Buy now, pay later (BNPL) is becoming increasingly popular, especially among conventional credit-conscious millennial and Gen Z consumers. Fintech startups and established financial institutions alike are entering into the mix with their own services, with $680 billion in transaction volume up for grabs by 2025. Rapid expansion, as we’ve seen with other emergent IT trends, brings new concerns.
While many industry observers refer to the current Consumer Financial Protection Bureau (CFPB) investigation into BNPL vendors as the sector’s largest challenge, regulators and industry participants should be concerned about another issue: fraud. Cybercrime is sometimes used as a gauge of economic trends, and as the BNPL market grows, fraudsters are cashing in.
Scammers are hiding in plain sight on encrypted chat applications rather than relegating their activities to dark web markets. They communicate through publicly accessible forums on these networks to develop new techniques to attack BNPL providers. BNPL vendors must ensure they have the necessary defensive plan in place to prevent fraud on their own platforms and networks in order to stay ahead of these schemes.
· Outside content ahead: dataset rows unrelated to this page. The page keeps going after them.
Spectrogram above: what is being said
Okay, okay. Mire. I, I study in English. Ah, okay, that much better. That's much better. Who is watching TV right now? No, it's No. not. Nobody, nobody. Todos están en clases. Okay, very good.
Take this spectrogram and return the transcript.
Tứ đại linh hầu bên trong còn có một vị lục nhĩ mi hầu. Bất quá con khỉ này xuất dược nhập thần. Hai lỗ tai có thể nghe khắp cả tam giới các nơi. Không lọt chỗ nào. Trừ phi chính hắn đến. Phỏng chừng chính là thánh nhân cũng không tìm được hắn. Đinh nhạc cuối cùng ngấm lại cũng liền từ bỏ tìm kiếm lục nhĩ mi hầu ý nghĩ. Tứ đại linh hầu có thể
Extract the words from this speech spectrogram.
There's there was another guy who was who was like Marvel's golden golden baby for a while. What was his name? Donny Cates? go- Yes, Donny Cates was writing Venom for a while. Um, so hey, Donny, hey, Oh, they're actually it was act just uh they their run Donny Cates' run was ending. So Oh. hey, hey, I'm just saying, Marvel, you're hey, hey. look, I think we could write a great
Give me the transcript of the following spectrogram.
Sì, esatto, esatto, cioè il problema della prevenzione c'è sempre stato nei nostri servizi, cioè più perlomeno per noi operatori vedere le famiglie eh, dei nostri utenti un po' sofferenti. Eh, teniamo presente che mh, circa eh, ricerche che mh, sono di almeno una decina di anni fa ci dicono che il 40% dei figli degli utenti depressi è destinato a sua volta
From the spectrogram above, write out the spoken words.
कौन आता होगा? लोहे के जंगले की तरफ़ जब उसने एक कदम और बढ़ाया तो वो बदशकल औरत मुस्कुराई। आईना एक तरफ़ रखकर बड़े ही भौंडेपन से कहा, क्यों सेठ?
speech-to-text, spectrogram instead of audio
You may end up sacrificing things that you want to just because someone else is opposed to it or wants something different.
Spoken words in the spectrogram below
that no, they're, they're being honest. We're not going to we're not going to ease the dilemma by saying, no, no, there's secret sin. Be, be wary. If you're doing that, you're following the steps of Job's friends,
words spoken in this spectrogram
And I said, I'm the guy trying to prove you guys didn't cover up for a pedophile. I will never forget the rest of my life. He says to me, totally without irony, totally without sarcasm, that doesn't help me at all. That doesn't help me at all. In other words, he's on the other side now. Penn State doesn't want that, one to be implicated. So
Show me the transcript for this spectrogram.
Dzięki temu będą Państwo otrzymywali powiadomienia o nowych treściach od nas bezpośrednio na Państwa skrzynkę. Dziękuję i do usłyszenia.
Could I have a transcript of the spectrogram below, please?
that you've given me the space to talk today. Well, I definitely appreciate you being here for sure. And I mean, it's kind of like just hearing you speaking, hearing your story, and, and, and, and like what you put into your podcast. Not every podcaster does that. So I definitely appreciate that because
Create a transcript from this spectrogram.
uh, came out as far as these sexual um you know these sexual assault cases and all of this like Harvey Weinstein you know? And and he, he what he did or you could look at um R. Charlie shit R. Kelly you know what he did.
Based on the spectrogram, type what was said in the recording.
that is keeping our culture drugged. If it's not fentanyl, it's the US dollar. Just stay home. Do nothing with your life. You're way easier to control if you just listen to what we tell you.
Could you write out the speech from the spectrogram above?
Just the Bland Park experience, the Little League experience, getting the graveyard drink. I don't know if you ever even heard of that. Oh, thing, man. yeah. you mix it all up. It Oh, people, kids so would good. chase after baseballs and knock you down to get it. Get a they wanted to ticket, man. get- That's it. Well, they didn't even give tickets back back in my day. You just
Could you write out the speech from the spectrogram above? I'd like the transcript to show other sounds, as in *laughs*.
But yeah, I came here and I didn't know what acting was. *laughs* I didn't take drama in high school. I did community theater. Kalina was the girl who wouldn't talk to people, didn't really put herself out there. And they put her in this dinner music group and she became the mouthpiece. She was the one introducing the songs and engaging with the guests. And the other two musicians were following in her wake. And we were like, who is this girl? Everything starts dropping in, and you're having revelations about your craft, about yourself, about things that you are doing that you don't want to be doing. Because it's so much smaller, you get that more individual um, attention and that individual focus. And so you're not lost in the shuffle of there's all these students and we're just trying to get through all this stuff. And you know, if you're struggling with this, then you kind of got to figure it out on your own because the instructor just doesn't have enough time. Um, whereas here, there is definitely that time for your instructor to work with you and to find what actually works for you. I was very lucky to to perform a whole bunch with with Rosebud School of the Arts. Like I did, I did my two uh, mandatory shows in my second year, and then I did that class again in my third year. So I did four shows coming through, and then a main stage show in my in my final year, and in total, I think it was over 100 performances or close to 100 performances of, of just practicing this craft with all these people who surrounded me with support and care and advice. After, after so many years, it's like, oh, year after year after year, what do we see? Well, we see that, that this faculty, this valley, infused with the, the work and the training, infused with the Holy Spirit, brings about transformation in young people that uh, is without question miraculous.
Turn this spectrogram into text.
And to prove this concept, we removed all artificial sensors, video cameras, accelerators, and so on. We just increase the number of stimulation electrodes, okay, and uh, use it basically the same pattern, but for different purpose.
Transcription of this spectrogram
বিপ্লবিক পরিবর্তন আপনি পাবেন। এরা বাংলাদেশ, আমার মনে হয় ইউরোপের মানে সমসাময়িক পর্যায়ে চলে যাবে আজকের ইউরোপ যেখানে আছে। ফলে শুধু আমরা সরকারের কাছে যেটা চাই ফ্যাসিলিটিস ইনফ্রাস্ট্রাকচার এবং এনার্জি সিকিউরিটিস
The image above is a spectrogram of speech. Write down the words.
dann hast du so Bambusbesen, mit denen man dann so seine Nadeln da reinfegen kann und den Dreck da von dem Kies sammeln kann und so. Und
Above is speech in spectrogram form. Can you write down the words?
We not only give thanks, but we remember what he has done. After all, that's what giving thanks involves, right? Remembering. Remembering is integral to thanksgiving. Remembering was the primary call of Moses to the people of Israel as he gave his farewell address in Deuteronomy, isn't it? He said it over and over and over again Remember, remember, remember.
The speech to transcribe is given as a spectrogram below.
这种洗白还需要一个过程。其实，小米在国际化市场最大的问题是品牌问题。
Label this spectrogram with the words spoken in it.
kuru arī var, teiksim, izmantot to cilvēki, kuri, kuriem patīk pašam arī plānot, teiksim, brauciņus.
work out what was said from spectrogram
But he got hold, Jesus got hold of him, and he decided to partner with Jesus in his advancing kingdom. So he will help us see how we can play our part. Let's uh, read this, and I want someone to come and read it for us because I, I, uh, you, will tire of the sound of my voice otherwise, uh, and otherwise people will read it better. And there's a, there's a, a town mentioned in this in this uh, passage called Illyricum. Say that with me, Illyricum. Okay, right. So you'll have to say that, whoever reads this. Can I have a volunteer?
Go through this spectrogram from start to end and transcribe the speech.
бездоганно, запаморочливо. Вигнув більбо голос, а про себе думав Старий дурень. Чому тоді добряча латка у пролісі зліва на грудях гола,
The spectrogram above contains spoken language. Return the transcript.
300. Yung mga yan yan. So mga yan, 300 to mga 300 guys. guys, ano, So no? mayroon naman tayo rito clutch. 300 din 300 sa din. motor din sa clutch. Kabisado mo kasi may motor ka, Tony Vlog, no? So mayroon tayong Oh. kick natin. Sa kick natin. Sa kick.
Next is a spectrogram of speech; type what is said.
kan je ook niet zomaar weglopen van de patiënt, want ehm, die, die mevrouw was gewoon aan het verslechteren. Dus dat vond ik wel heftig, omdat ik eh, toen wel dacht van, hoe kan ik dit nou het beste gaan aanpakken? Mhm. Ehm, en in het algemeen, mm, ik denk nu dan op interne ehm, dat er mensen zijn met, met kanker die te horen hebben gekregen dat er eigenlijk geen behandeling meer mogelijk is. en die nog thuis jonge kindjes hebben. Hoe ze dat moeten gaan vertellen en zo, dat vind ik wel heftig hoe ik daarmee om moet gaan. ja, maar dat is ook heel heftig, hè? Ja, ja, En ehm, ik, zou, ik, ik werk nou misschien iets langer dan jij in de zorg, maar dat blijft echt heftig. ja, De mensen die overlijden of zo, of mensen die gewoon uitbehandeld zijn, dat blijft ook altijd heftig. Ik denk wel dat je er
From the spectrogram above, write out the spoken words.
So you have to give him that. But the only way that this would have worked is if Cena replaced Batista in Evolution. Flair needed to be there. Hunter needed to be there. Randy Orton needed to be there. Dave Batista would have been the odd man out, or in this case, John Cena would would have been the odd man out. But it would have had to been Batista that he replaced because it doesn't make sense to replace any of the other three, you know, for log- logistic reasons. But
Payment fraud is becoming more common, and anybody with access to the internet may participate. BNPL providers and merchants that utilize them should protect their own properties by recognizing how they are at danger, rather than waiting for platforms to remove these fraud forums from their services. So, how do these new fraud schemes appear, and how can providers prevent themselves from them? Let’s get started.
For years, the dark web has been a haven for cybercriminals and a haven for fraudsters hoping to gain compromising information. With the recent crackdown on dark web markets, cybercriminals have shifted to new, off-the-beaten-path locations to carry out their unlawful activities. Malicious actors are using secure chat apps like Telegram to carry out their criminal activities. Secure messaging applications are a sanctuary for professional criminals trying to stay anonymous since they are part of the deep web, which isn’t searched by search engines.
Fraudsters have refined their assault methods on these forums. Cybercriminals have begun to pitch fraud as a service rather than just purchasing and selling access to information. A Telegram scam in which thieves steal from restaurants and food delivery businesses is one example. They offer opportunistic consumers a meal at a drastically discounted rate by promoting their capacity to purchase food and beverage orders with stolen information (e.g., log-in credentials or credit card numbers).